Both Maya’s Grill and the Square Root said they required their employees, both front of house and back, to wear masks at all times while working.”
Twin Flames owner Lynley Todd does not require or enforce mask wearing in her restaurant, but said she is following all of the government mandated requirements for table spacing, stringent sanitization and signage display.
“I have the signage posted, as I’m required to have, but once they walk in and they ask me, ‘Do I need to put it on,’ I say, ‘No,’” Todd said. “I think that it just doesn’t make any sense.
“We have the social distancing. People are keeping away from each other, and if they walk into the building and they are standing 6 feet apart and the tables are 6 feet apart, that’s what the whole thing is for. That’s why we keep social distancing.”
Todd said she believes it is too difficult to do the hard labor of restaurant work while wearing a mask and said she herself becomes “instantaneously nauseous” when wearing a mask, an issue she said reaches back to her days working in construction.
In particular, working over a hot griddle with glasses on, Todd said, is just not doable. At Twin Flames, Todd said her employees have limited contact with customers as well.
The restaurant is now counter service only, where customers order behind a Plexiglas shield, and Todd said she usually cooks the food and runs it out herself.
“We have limited contact,” Todd said. “We’re very fast paced and we have limited contact, so I just don’t think that we are as much of a threat as somebody that’s going to be a waitress that’s going to go over there and chatting with them.

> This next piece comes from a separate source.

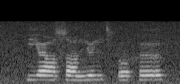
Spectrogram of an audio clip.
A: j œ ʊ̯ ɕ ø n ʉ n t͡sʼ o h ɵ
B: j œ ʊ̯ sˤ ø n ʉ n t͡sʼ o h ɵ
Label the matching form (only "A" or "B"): B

We have a different set up here.”
As far as Russell is concerned, masks are one of the three tools at public health officials’ disposal for containing the spread of the virus, along with social distancing and hand washing, and that, for now, government officials are hoping for voluntary compliance.
“All of our businesses, especially our restaurants, are working very, very hard to survive,” she said. “I think that puts our businesses in a catch 22. That’s why I would encourage people to step forward and voluntarily play ball with the public health guidance and the executive orders and wear the mask. Protect yourself and don’t put that business in the difficult spot of having to ask you to do something while they're trying to help their business survive.” Russell said.
Technically, she said businesses could be held liable for noncompliance with the mask mandate.
“I think that would be a very sad day for businesses to have that burden put on top of them, on top of all the other burdens they’re already trying to navigate, with staffing and the finances of operations in the complicated times of COVID,” she said.
Russell said her department has received a few complaints about noncompliance issues related to COVID-19 executive orders and her department has health education staff for outreach to businesses and offer support related to the three Ws: wash your hands, wait 6 feet apart and wear a mask.